“The opposition will not legitimise this blatant undermining of the Constitution for the protection of one man,” the parties said on Friday.
The ANC’s 6-5 majority on the committee means however that it still has a quorum and on Tuesday next week will continue its work in the absence of opposition MPs. They walked out after the ruling party refused to agree to call Zuma to answer questions and to enforce public protector Thuli Madonsela’s directive that he repay a portion of funds spent on the R246-million refurbishment of his home at Nkandla.
The ruling party maintained that there was no need to call witnesses and that the president would not have been aware of wrongdoing by officials, and that it had the right to recommend different corrective action.
Economic Freedom Fighters (EFF) leader Julius Malema raised the threat that the opposition would withdraw on Thursday night after nine hours of heated debate failed to budge the ANC on these issues. When the committee convened on Friday morning, senior ANC MP Mathole Motshekga sought to avert this by stalling a vote and invoking the ruling party tradition of seeking consensus. But he then exasperated the opposition by arguing that though the Constitution offered a high degree of protection to Madonsela’s office, it did not apply to the reports she produced.
Freedom Front Plus (FF Plus) MP Corne Mulder termed it “a direct attack on the person of the public protector”. EFF MP Godrich Gardee added that it meant the ANC was poised to revise Madonsela’s finding and countered: “We are not the relevant authority, it can only be done by a court of law.” Motshekga also reiterated his view that Zuma had been right to assert last month that he was not bound by remedial action advanced by Madonsela, and rejected a united opposition plea to seek independent legal counsel to settle the argument.
ANC wants to ‘run a ritual’
Motshekga said lawyers always disagreed and the committee counted many members with legal backgrounds, including his own doctorate. Gardee protested: “There is no sane legal mind that will come and give the interpretation given by the president of the powers of the public protector, which is what you are doing as foot soldiers.”
After two and half hours in this vein, Democratic Alliance (DA) parliamentary leader Mmusi Maimane concluded: “We have reached an impasse… What is clear to me, what is very apparent, is that the ANC is not going to agree to anything. They just want us to run a ritual. “We cannot proceed on this level,” he said before leading the DA, EFF, FF Plus, Inkatha Freedom Party and African Christian Democratic Party out of the meeting.
Leaving Parliament ‘entirely’
The ANC called a media briefing at which ANC deputy chief whip Doris Dlakuda accused the opposition of acting in bad faith. “It was clear from the outset that the opposition’s desire was never to participate in the committee process in good faith, with a view to assist Parliament to arrive at sound resolutions on the matter.” But at their joint media briefing, opposition parties described the moment as a watershed and said they were deeply concerned that the ANC was subverting the role of Parliament. Malema pointed to ANC secretary general Gwede Mantashe’s comments to the media earlier this week that Parliament must protect Zuma and Deputy President Cyril Ramaphosa from insult and attack.

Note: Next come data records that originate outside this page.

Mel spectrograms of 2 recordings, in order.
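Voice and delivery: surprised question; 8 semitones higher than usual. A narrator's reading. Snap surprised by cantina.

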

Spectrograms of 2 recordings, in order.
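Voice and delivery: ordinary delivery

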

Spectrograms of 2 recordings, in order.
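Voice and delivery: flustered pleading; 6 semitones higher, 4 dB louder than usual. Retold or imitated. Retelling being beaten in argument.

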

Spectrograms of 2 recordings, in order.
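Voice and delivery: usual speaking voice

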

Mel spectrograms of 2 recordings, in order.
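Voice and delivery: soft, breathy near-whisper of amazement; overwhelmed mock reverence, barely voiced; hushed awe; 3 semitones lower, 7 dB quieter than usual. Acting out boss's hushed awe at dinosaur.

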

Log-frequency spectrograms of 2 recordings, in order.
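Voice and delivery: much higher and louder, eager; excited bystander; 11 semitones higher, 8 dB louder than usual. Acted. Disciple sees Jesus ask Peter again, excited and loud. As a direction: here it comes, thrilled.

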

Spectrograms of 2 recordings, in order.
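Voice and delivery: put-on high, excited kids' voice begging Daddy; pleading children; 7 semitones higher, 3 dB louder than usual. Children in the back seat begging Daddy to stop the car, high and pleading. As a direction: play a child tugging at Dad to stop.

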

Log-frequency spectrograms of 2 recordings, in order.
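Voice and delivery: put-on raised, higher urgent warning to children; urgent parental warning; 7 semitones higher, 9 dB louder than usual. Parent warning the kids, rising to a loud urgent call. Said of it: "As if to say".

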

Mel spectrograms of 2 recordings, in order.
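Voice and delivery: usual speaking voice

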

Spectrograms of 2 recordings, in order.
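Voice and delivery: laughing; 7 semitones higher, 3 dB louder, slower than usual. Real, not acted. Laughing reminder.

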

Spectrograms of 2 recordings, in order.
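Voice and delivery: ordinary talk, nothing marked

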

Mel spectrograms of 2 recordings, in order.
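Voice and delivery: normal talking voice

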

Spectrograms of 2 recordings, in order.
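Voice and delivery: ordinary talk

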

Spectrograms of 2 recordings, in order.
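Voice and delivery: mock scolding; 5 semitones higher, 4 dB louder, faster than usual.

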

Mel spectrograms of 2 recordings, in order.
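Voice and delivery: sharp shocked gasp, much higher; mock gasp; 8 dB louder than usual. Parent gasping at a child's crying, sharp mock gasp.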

He said the walkout was “a serious political step” and raised the spectre of the opposition leaving Parliament entirely if the ANC did not allow the legislature to play its democratic role.
“You run a risk of people withdrawing completely from Parliament because there is no meaningful role they would play in Parliament… and once people withdraw from Parliament the spirit of our Constitution of multi-party democracy will be undermined.

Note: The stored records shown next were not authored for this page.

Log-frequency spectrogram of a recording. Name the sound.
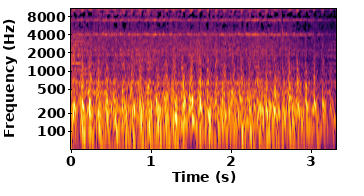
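military helicopter flying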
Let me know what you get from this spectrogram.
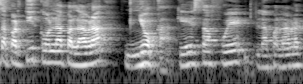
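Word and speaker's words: ñuqa: No digo en ningún momento ñuca, digo ñoca, ñoca.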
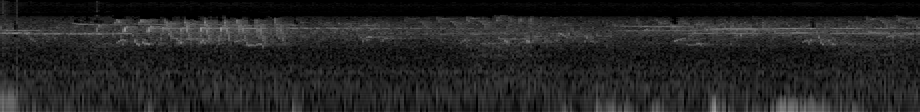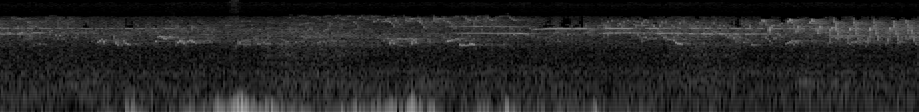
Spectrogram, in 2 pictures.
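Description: Dawn chorus of several songbirds, with overlapping whistled notes, held notes and trills. Irregular low rumbles run underneath, the loudest about two-thirds of the way through.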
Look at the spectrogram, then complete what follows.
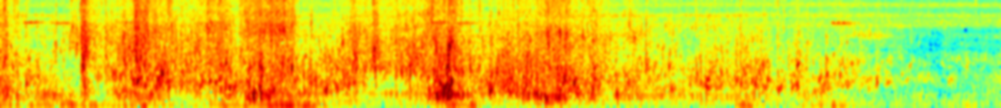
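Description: Footsteps wading across a shallow river, water splashing and sloshing irregularly with each step, dying away near the end.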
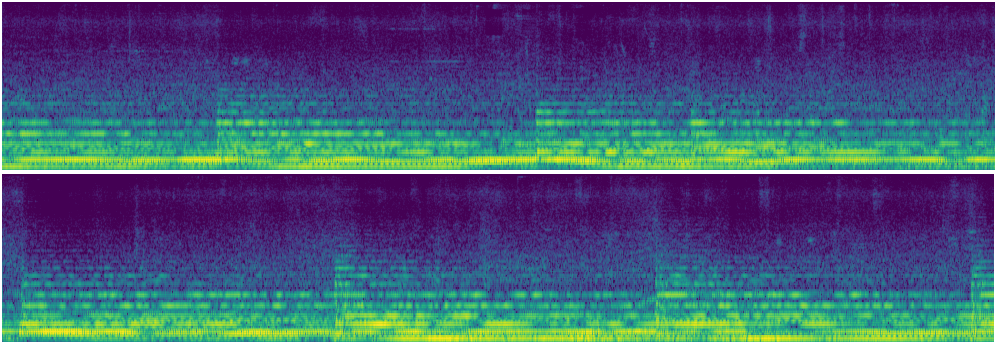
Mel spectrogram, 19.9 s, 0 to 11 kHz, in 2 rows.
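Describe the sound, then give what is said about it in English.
Emmanuel, the huge bourdon bell of Notre Dame de Paris in France, cast in 1686 by Chapelle, Guillot and Moreau and pitched at F sharp, tolls slowly and loudly, each heavy strike arriving every few seconds while its low, humming resonance rings on and overlaps the next. No one speaks. “For the world's best Borden goes to Emmanuel at Notre Dame de Paris in France.”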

“I don’t think the ANC will pride itself for taking part in a Parliament that has no opposition presence.
Actually they might be forced to collapse and go to elections but there is no motion about it on the table now.”
The DA said the parties would now focus on settling the debate around the powers of the public protector, and if necessary it would go to court to hold Zuma to account for the Nkandla controversy. – Sapa